COVID-19 Special Coverage
Switzerland Supreme Court finds it is too early to claim fundamental human rights violations based on climate change
dassel / Pixabay
Switzerland Supreme Court finds it is too early to claim fundamental human rights violations based on climate change

Switzerland’s Supreme Court denied an appeal on Wednesday by the Senior Women for Climate Protection, finding that it is too early to claim fundamental rights violations based on climate change.

The Senior Women for Climate Protection alleged that Switzerland’s government was failing to reduce the country’s greenhouse gas emissions in a way that would correspond with the Paris Agreement’s goal of keeping global warming well below 2ºC. The women further alleged that their demographic group would suffer from heat waves caused by climate change.

Based on these allegations, the women claimed that through their inaction, Switzerland’s government was violating articles 10 (right to life), 73 (sustainability principle), and 74 (precautionary principles of the Swiss Constitution, as well as articles 2 and 8 of the European Convention on Human Rights.
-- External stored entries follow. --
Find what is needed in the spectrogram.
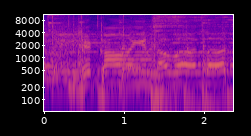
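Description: A man singing a Gujarati devotional kirtan in a gliding, ornamented melody, with light percussion accompaniment.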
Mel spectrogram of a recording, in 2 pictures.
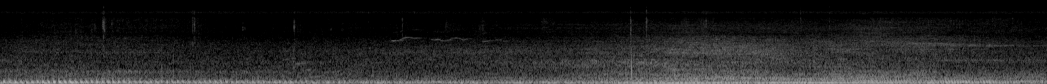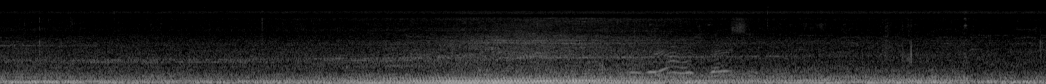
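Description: Low traffic rumble with two motor vehicles passing by, each swelling up and fading away, about seven and fifteen seconds in.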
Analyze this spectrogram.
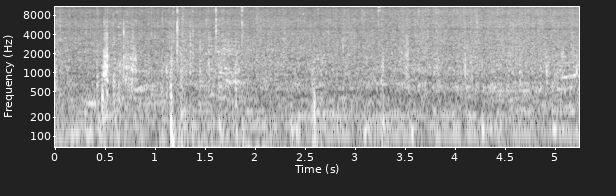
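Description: Small waterfall splashing into a rock pool: a steady hiss of falling water, with a few faint clicks and knocks in the first two seconds.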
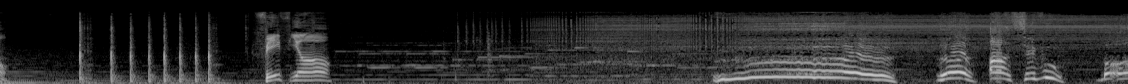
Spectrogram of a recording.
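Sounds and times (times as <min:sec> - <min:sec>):
knocking on a door: 0:00.8 - 0:02.2
speech: 0:02.6 - 0:03.4, 0:07.1 - 0:11.2.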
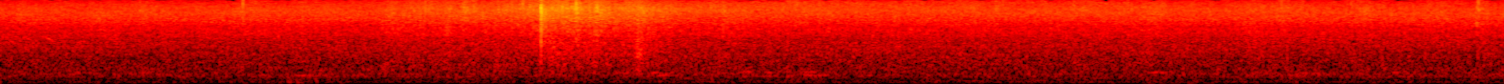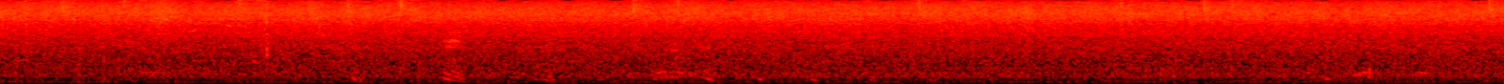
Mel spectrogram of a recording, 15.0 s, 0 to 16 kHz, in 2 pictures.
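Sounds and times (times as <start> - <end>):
outdoor background hiss: 0.0 - 15.0
sharp crackle: 1.9 - 4.4.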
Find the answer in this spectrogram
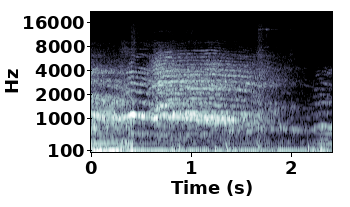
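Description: A class of children singing a chanted song together over a backing beat, holding one long call that slowly falls in pitch.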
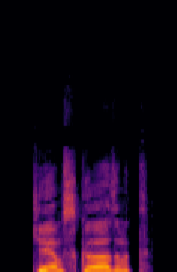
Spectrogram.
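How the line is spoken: Cheerful question. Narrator (Russian): весело спрашивал Фроленков

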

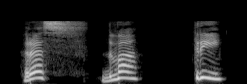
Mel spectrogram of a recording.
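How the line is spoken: Ringing child's voice. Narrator (Russian): начал считать Юрчик звонким своим голоском

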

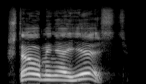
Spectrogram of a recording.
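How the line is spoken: Barked. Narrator (Russian): рявкнул хирург

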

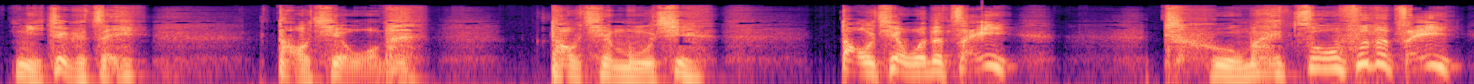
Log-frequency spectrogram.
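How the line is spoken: Angry child shouting. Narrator (Chinese): 孩子 气哼哼地又喊

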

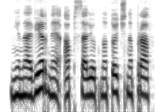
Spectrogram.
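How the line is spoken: Interrupting snort. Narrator (Russian): перебив, фыркнул он

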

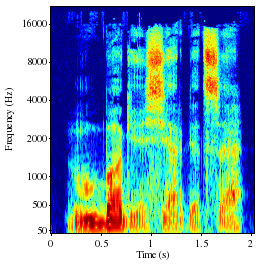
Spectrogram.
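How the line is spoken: Gloomy mutter. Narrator (Russian): пробормотал ничто, хмуро

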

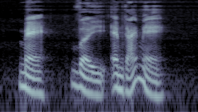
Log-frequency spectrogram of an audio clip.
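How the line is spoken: Muttered. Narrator (Vietnamese): Cô lầm bầm

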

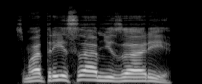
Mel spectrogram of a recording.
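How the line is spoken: Muttered. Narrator (Russian): пробурчал Дрын

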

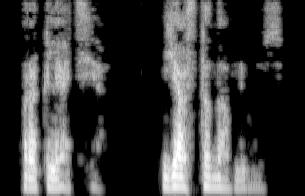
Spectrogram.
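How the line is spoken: Hiss. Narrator (Russian): Прошипел он

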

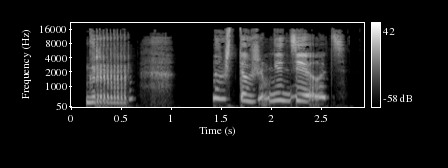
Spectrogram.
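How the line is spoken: Moaning. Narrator (Russian): простонала она

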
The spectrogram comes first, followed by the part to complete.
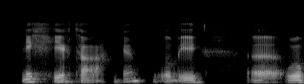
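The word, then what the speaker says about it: נהיתה: I'm going to pronounce the second shva because first one nich is going to close the syllable. Second one is going to be pronounced.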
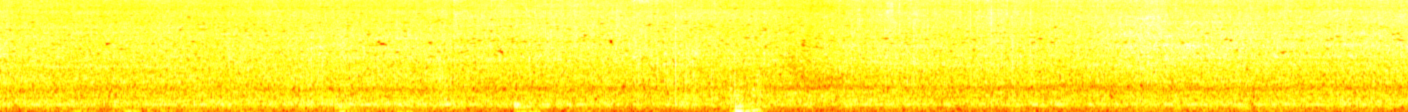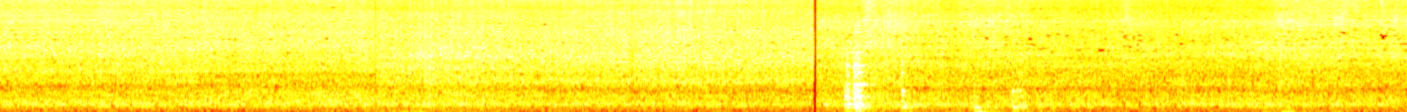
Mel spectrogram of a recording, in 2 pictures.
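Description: Marinated chicken skewers, green pepper and onion sizzling steadily in a hot ridged grill pan, with a few light knocks about three-quarters of the way through.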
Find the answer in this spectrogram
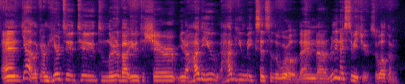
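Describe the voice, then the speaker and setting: A man hosting a podcast in casual chat, halting and repeating words as he thinks. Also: high voice, animated. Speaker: podcast host.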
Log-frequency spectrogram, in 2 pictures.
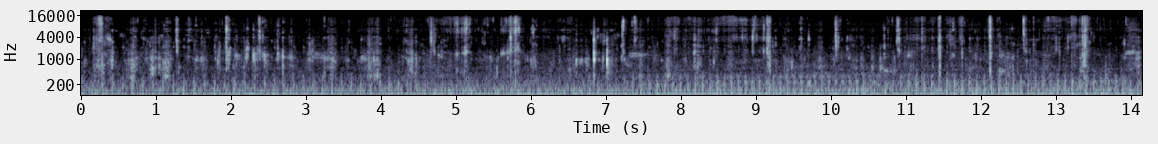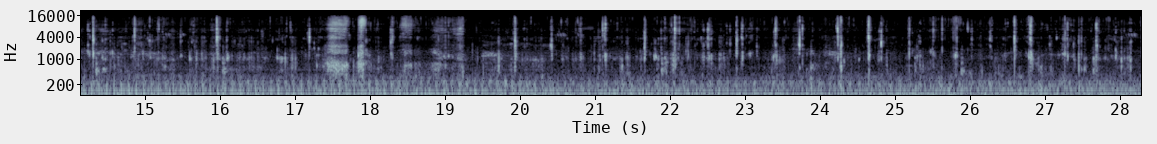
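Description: Close-miked eating sounds: chewing and biting on grilled duck and stir-fried instant noodles, with many short crisp clicks and crunches scattered throughout, over a low steady rumble.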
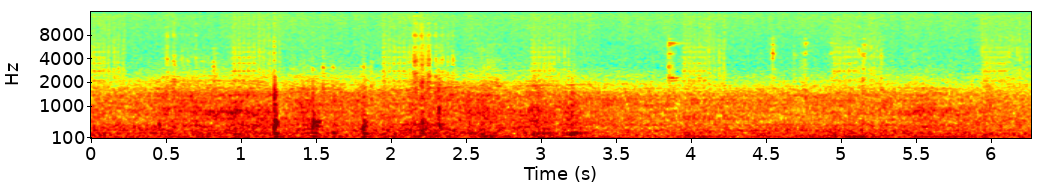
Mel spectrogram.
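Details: 2008 Ford Mondeo MK4, front suspension over speed bumps: a few sharp clunks and creaks from the front over low road rumble. Nothing looks loose with the wheels off, so the source is not yet found.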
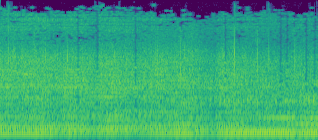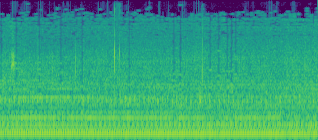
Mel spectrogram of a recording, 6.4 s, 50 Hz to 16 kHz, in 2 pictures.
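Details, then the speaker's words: Mazda RX-8 rotary after throttle body work, old coils still fitted: cold idle drone with occasional sharp pops and stumbles; owner reports a misfire code when pushed cold and hopes new coils, wires and plugs will cure it. "I don't know how well you can hear that but it's still a little bit of popping and stuff that I'm actually hoping these new coils will get rid of"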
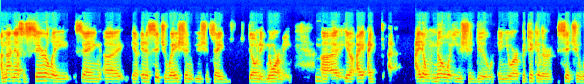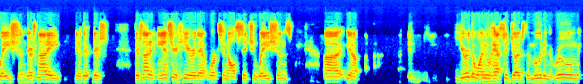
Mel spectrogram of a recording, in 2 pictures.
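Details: Adult who stutters, presenting a workplace self-advocacy webinar with audible part-word and word repetitions; stuttering.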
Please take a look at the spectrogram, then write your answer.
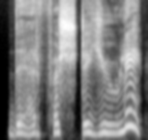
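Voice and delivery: drawn-out, understated wail of exasperation; near-desperate cry. A narrator's reading. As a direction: cry it out slowly, almost despairing. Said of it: "skrek han, nærmest fortvilt".

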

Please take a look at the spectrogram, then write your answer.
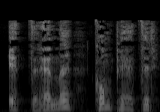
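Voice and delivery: ordinary delivery

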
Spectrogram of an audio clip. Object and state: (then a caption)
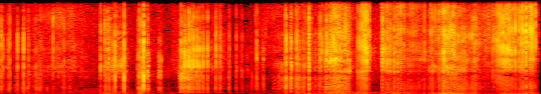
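Textured plastic rice paddle being scratched. Long natural fingernails scratch along the ridged surface of a beige textured plastic rice paddle, a thin, solid, flat spoon held in the hand. The result is rapid, raspy, zipper-like scraping in uneven bursts, bright and crackly on top with a soft low rumble underneath.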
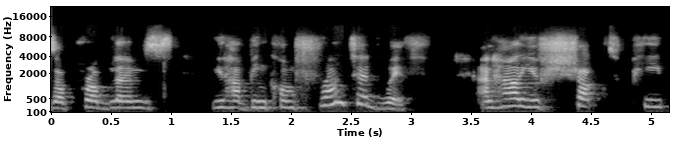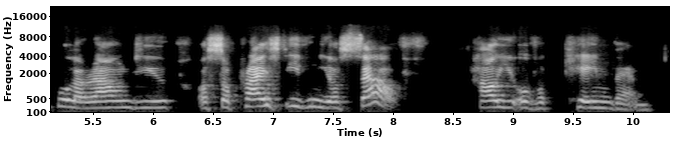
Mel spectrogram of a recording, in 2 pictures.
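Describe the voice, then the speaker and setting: A woman conducting an interview, encouraging her guest and praising her answers. She often stumbles and repeats words as she starts a question. Her voice sits at a middle pitch for a woman.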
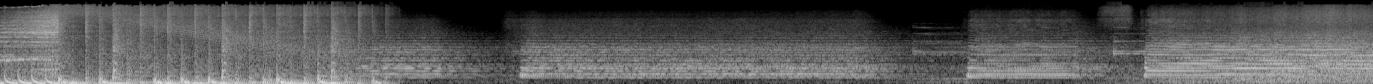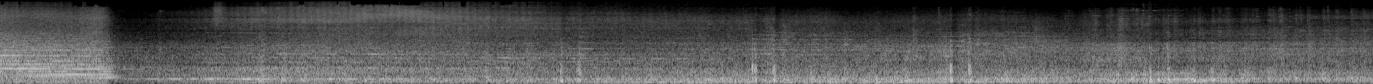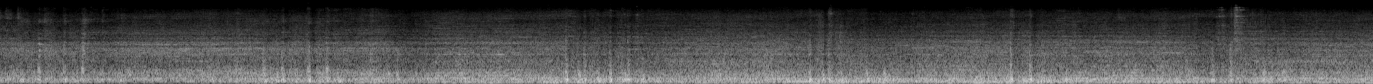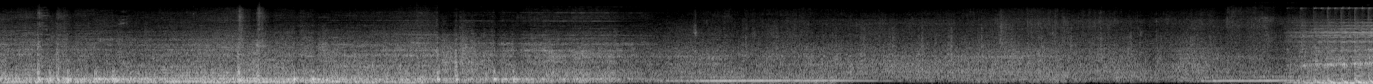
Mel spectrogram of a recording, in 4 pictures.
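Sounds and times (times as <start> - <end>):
train wheels rumbling and rattling: 11.5 - 54.9.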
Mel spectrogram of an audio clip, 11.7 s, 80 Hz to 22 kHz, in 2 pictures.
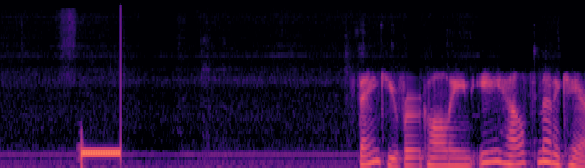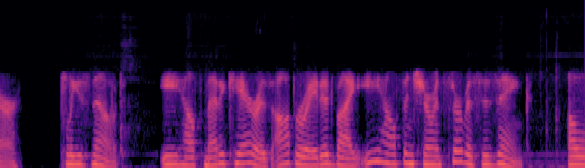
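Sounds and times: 
low hum: 0.0s - 11.7s
telephone busy tone: 0.8s - 1.2s
speech: 3.6s - 11.7s.

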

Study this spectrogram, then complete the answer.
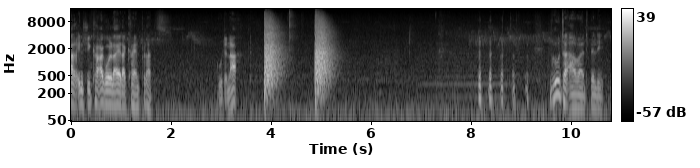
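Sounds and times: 
speech: 0.0s - 1.9s, 2.9s - 3.4s, 8.2s - 10.7s
gunshots: 3.9s - 5.4s
laughter: 7.5s - 9.6s.

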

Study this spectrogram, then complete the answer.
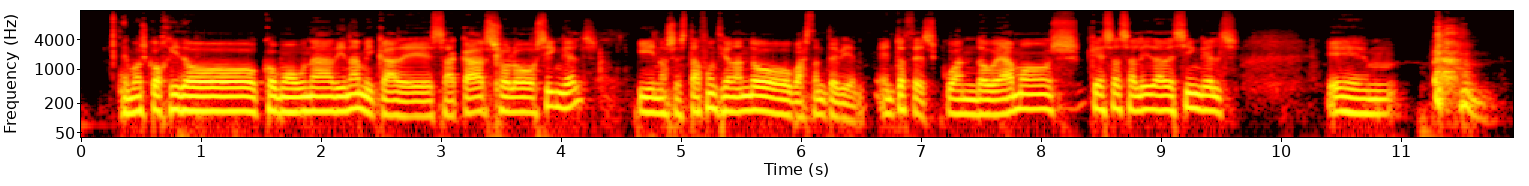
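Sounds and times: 
speech: 0.3s - 11.8s
person coughing: 11.2s - 11.9s.

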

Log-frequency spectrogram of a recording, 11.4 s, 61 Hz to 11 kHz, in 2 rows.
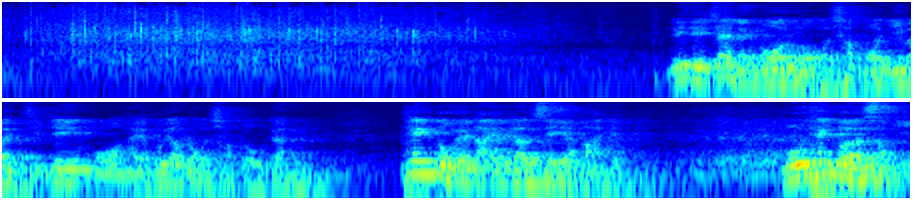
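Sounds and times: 
audience at a live show clapping: 0.0s - 3.7s
speech: 4.2s - 9.7s, 10.5s - 11.3s
laughter: 9.9s - 11.3s.

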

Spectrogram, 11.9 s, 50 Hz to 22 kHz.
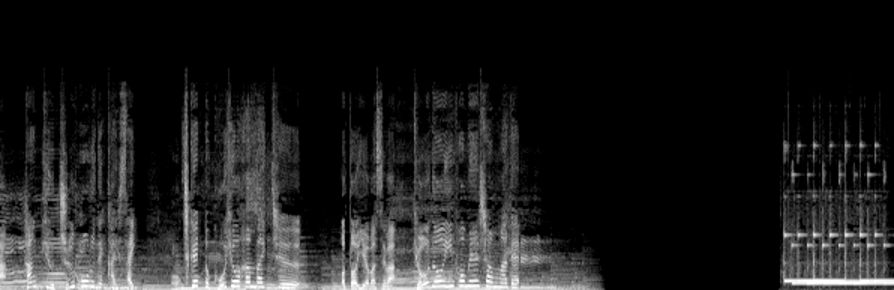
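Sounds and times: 
speech: 0.4s - 7.0s
electronic doorbell-style chime marking a quiz deadline: 10.4s - 11.9s.

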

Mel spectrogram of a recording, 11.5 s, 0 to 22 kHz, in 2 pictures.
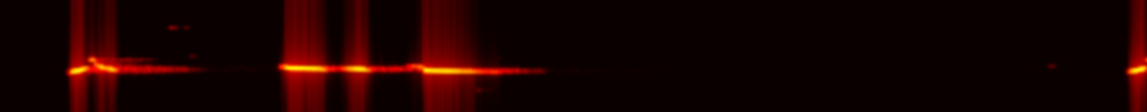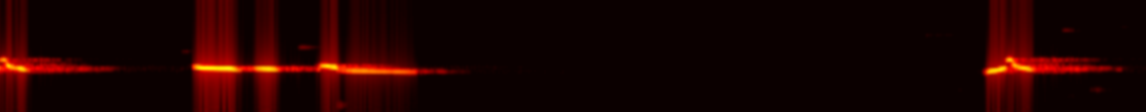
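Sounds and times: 
quail whistling call: 0.4s - 2.6s, 5.6s - 7.9s, 10.7s - 11.3s.

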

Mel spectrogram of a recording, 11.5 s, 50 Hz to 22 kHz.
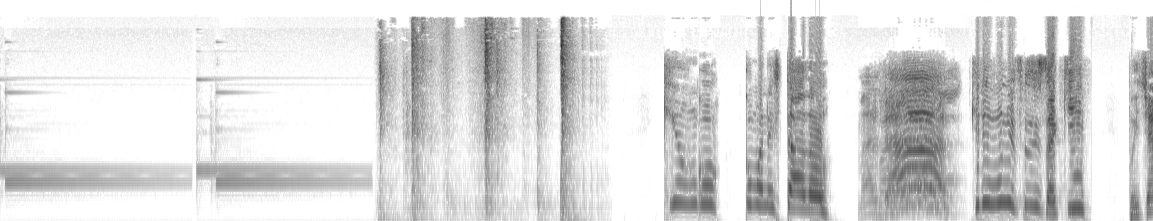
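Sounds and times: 
sustained electronic doorbell chimes: 0.0s - 3.8s
loud sharp clattering knocks and thumps: 3.8s - 6.1s
speech: 6.7s - 11.5s.

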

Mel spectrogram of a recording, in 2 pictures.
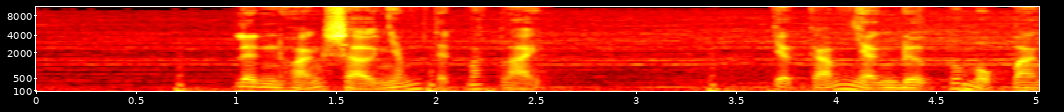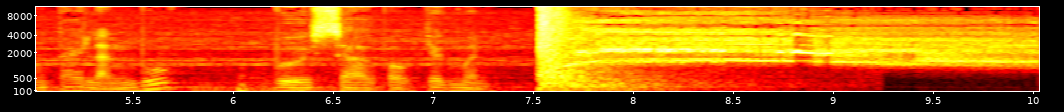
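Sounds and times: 
speech: 1.0s - 2.7s, 3.7s - 8.1s
girl screaming in fright: 7.8s - 10.0s.

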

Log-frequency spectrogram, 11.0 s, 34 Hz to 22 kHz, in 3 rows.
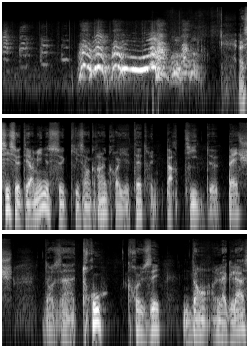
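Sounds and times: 
hunters' dog barking and yelping: 0.0s - 3.1s
speech: 3.6s - 11.0s.

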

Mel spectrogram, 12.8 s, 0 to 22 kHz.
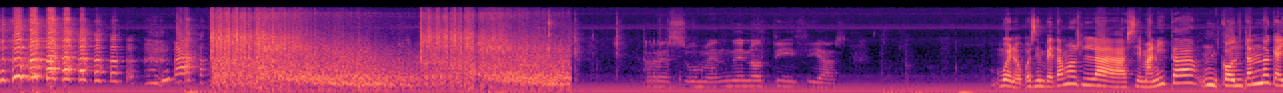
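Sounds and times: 
laughter: 0.0s - 2.1s
gunfire bombardment sound effect: 2.1s - 5.8s
speech: 7.6s - 8.5s, 10.0s - 12.8s.

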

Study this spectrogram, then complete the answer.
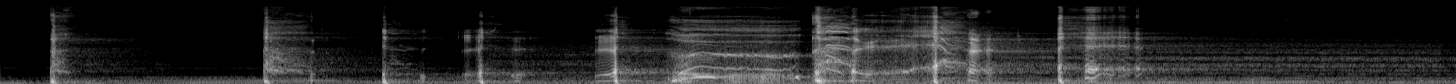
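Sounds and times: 
strained moaning vocal sounds: 0.0s - 14.5s
painful dry coughing: 0.5s - 1.2s, 2.6s - 5.4s, 6.0s - 11.8s.

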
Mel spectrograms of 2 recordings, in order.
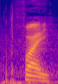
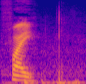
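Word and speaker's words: φ: It is denoted by Danish letter, which are pronounced as phi. कैसे pronounce करते हैं? phi.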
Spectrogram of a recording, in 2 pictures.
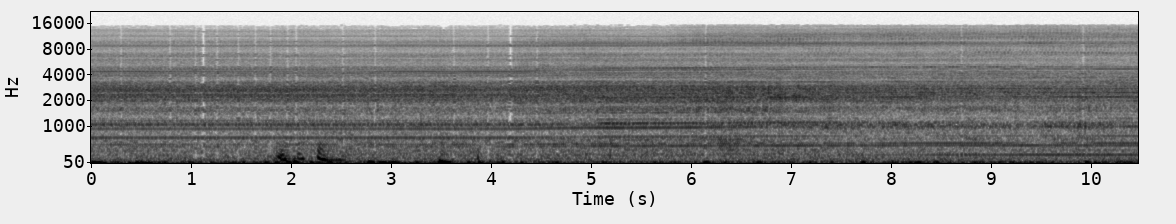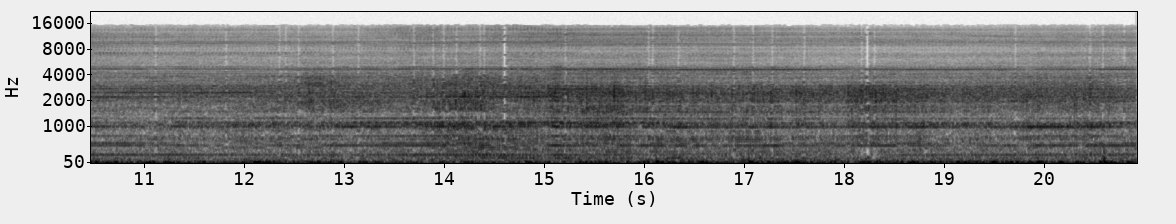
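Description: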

Switzerland’s Supreme Court ruled on Wednesday that citizens cannot claim fundamental rights violations based on governmental failure to adequately address climate change until after 2ºC of global warming above pre-industrial levels has occurred. Many climate activists worry that if that level of warming occurs, it will be too late to prevent the destruction of many ecosystems and the lives of many people that are vulnerable to climate change.

Due to the denial of their appeal, the Senior Women for Climate Protection are now considering bringing their claim to the European Court of Human Rights.